By Madelaine B. Miraflor
The National Food Authority (NFA), which will soon no longer be allowed to import rice, is now waiting for the delivery of the last batch of imported rice it procured last year.
A data from the state-run grains agency showed that of the rice imports contract awarded last year, a total of 1.01 million metric tons have already been delivered in the country.
To recall, NFA was authorized to procure as much as 1.25 million MT of rice through a series of government-to-government importation and open tender scheme last year. Most of this supposed needed supply, or around 750,000 MT, was only secured in the last few weeks of December.
NFA said that the balance of 236,196 MT of rice from last year’s importation is now in “transit and expected to arrive soon”.
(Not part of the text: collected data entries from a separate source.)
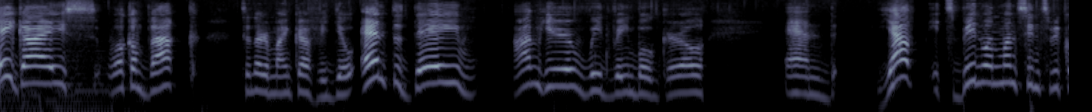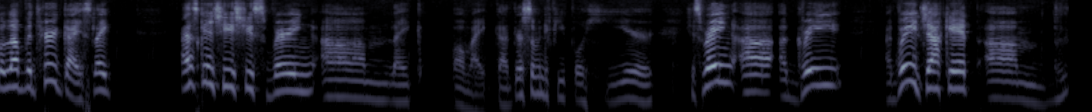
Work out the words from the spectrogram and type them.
Hey guys, welcome back to another Minecraft video. And today I'm here with Rainbow Girl. And yep, it's been one month since we collab with her guys. Like as can see, she's wearing um like oh my god, there's so many people here. She's wearing uh, a gray a gray jacket, um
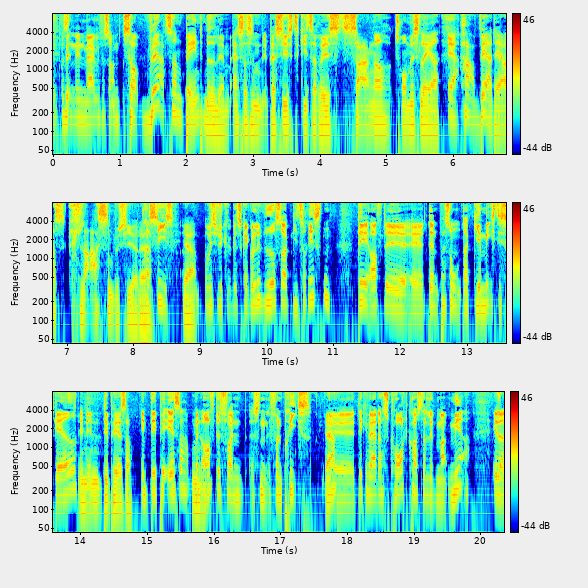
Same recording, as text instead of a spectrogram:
øh, på sådan en mærkelig fasong. Så hvert sådan bandmedlem, altså sådan bassist, guitarist, sanger, trommeslager, Ja. har hver deres class, som du siger der. Præcis. Ja. Og hvis vi skal- gå lidt videre, så gitarristen, det er ofte øh, den person, der giver mest i skade. En, en DPS'er. En DPS'er, mm. men ofte for en, sådan, for en pris. Ja. Øh, det kan være, at deres kort koster lidt mere, eller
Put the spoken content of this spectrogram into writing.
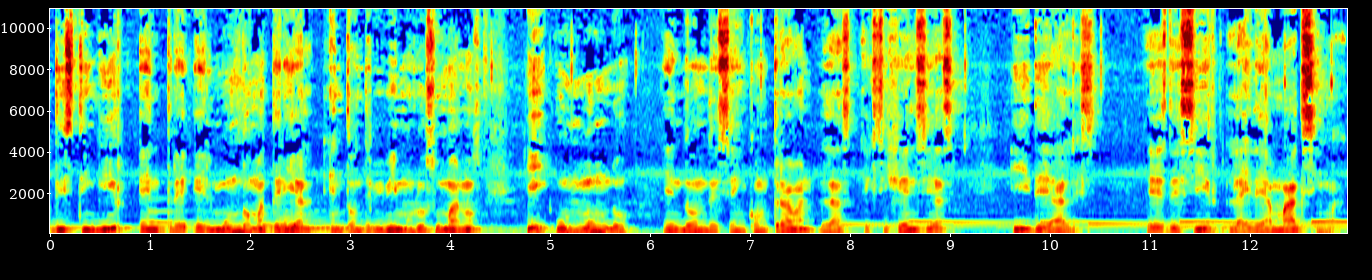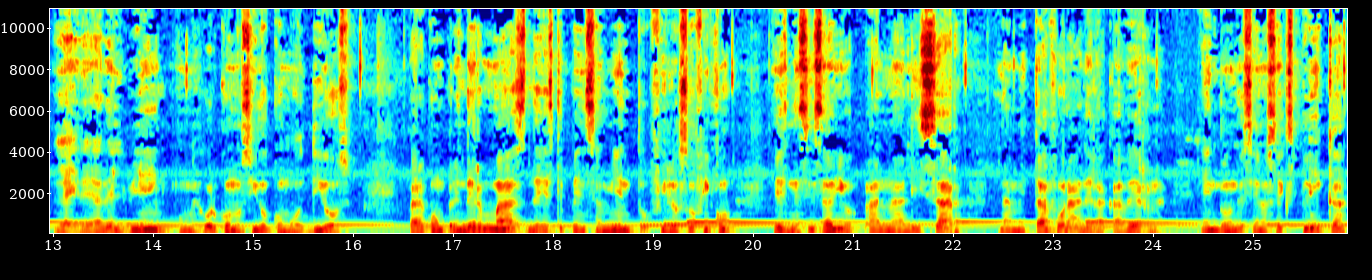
distinguir entre el mundo material en donde vivimos los humanos y un mundo en donde se encontraban las exigencias ideales, es decir, la idea máxima, la idea del bien, o mejor conocido como Dios. Para comprender más de este pensamiento filosófico es necesario analizar la metáfora de la caverna, en donde se nos explica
“With the continued arrival of our rice imports, we are making the low-priced good quality NFA rice more accessible to more consumers across the country,” NFA acting administrator Tomas R. Escarez said.
“As rice import deliveries come on a staggered basis, through the various designated ports across the country, we deliver rice to our outlets on a first in-first out basis to avoid deterioration and ensure that what we sell are fresh stocks all the time,” he added.
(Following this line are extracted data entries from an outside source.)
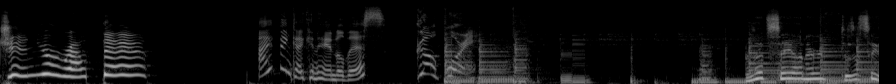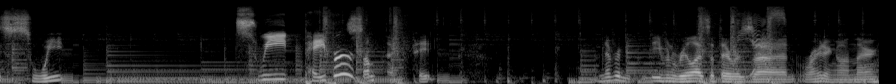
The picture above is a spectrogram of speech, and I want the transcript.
Jin, you're out there. I think I can handle this. Go for it. Does that say on her? Does it say sweet Sweet paper? something? Pa- I never even realized that there was uh, writing on there.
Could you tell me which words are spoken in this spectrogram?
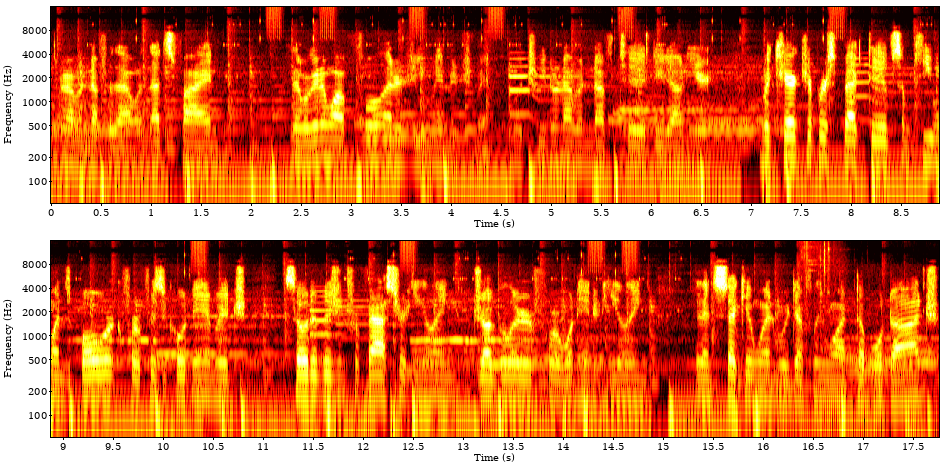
we don't have enough for that one. That's fine. Then we're gonna want full energy management, which we don't have enough to do down here. From a character perspective, some key ones: bulwark for physical damage, soda vision for faster healing, juggler for one-handed healing, and then second one we definitely want double dodge.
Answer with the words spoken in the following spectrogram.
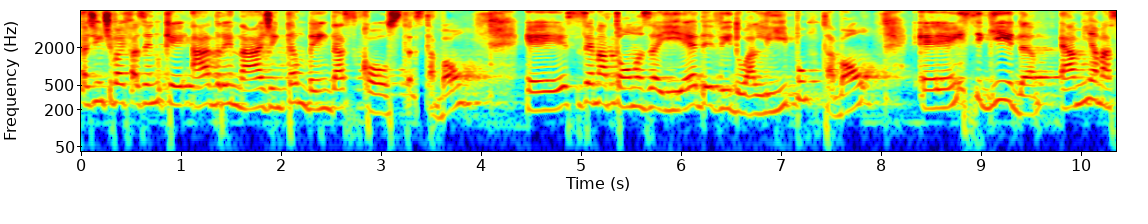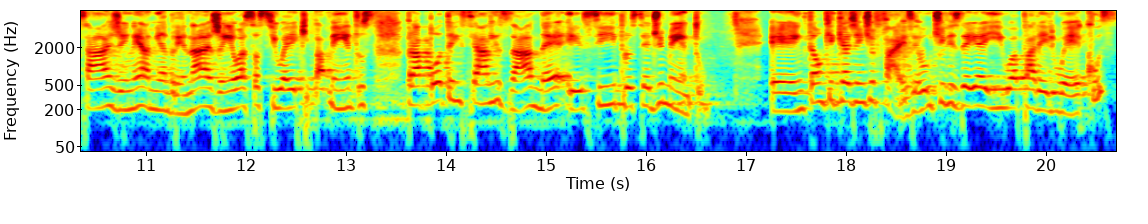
a gente vai fazendo o que? A drenagem também das costas, tá bom? É, esses hematomas aí é devido a lipo, tá bom? É, em seguida, a minha massagem, né, a minha drenagem, eu associo a equipamentos para potencializar, né, esse procedimento. É, então, o que, que a gente faz? Eu utilizei aí o aparelho Ecos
As of now, NFA’s share in the rice market already went up from an average of 9.18 percent in 2018 to 11.76 percent for the month of January 2019, thanks to the imported supply that arrived and was delivered to the agency’s warehouse.
This will be the last batch of imported rice to enter the country that will pass through the supervision of NFA.
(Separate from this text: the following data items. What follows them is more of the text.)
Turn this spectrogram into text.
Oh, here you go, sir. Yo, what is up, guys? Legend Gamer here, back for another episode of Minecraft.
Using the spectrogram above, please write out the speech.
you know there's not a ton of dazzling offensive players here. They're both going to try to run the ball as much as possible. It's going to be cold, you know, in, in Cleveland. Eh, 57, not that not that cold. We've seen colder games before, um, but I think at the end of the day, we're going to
Once the Rice Tariffication Bill is either signed by President Rodrigo Duterte or lapsed into law by February 17, NFA will no longer have regulatory functions and will only be allowed to boost its stocks through local palay procurement.
There are now groups asking Duterte to veto the bill, saying that leaving rice importation to the ‘open market’ will be dangerous.
The Rice Tariffication Law, according to Federation of Free Farmers, will “practically remove all” restrictions on rice imports and will allow any importer to bring in unlimited volumes of rice from abroad and and at any time, even if local farmers are harvesting.
This, as importers will only need to secure a food safety certificate from the Bureau of Plant Industry (BPI).
In an open letter to Duterte, the grains industry stakeholders, including the farmers, describe this certain provision of the Rice Tariffication Law as “anti-people.”
Moreover, they said the removal of the stabilization and regulatory functions of the NFA will expose rice prices and supply to manipulation by the private sector. They also fear that the absence of government control will lead to a more powerful rice cartel in the country.
Amid these concerns, Escarez said NFA will do its best to sustain the presence of NFA rice in the market to ensure that its target beneficiaries – the poor and marginalized sector – will have continuous supply of affordable good quality rice anywhere in the country.
NFA had so far accredited more than 6,000 additional rice outlets in January 2019, bringing the total outlets selling NFA rice at P27 and P32 per kilo to 26,879 nationwide.
“We assure our NFA rice customers, especially those in highly urban, marginalized areas and island provinces, that their low-priced good quality rice will be available throughout the year. Based on our average daily sales, our imported rice stocks will last until August this year,” Escarez said.